*Instructions for the task*:
Your copy of the listing should be exact and should contain no pictures.

*Material supplied*:

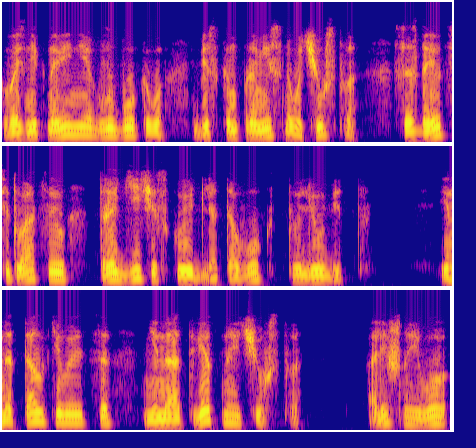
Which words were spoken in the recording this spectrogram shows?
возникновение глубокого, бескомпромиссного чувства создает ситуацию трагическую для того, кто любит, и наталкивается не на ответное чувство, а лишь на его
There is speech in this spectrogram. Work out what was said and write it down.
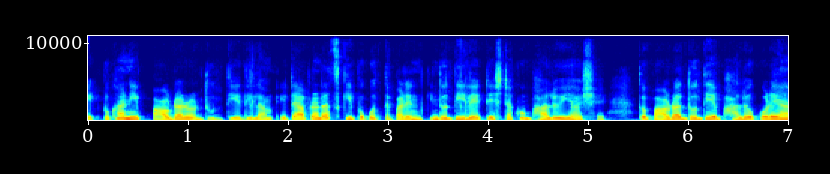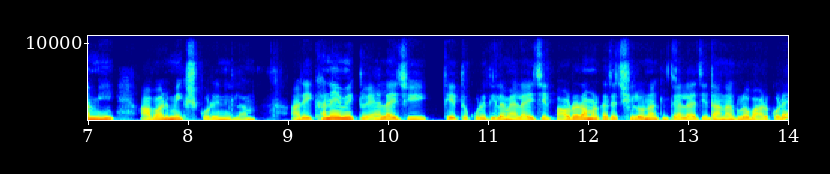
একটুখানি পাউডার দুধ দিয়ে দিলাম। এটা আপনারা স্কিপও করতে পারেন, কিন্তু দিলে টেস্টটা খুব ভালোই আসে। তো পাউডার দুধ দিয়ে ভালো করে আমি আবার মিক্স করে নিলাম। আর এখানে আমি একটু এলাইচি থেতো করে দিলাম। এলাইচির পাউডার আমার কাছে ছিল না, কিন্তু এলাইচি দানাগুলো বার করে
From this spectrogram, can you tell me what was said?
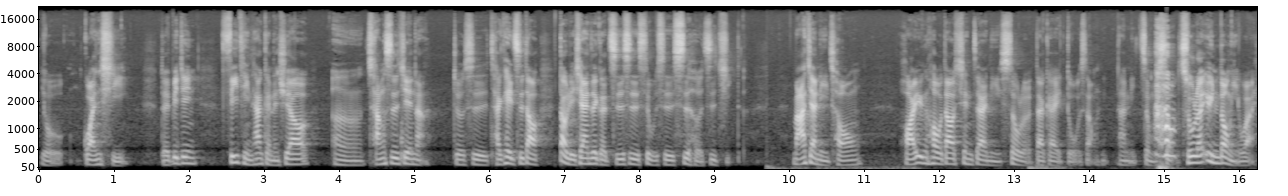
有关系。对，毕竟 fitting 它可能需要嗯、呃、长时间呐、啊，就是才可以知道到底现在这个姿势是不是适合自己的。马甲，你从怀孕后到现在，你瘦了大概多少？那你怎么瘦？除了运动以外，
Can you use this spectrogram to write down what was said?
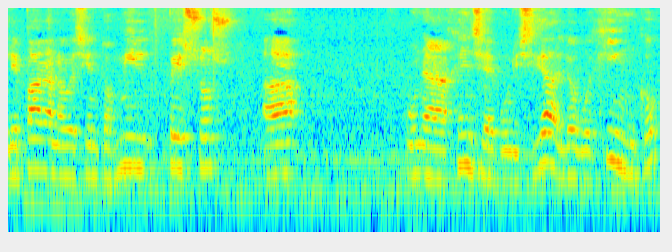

*Expected answer*:
Which words were spoken in the recording this spectrogram shows?
возникновение глубокого, бескомпромиссного чувства создает ситуацию трагическую для того, кто любит, и наталкивается не на ответное чувство, а лишь на его
There is speech in this spectrogram. Work out what was said and write it down.
একটুখানি পাউডার দুধ দিয়ে দিলাম। এটা আপনারা স্কিপও করতে পারেন, কিন্তু দিলে টেস্টটা খুব ভালোই আসে। তো পাউডার দুধ দিয়ে ভালো করে আমি আবার মিক্স করে নিলাম। আর এখানে আমি একটু এলাইচি থেতো করে দিলাম। এলাইচির পাউডার আমার কাছে ছিল না, কিন্তু এলাইচি দানাগুলো বার করে
From this spectrogram, can you tell me what was said?
有关系。对，毕竟 fitting 它可能需要嗯、呃、长时间呐、啊，就是才可以知道到底现在这个姿势是不是适合自己的。马甲，你从怀孕后到现在，你瘦了大概多少？那你怎么瘦？除了运动以外，
Can you use this spectrogram to write down what was said?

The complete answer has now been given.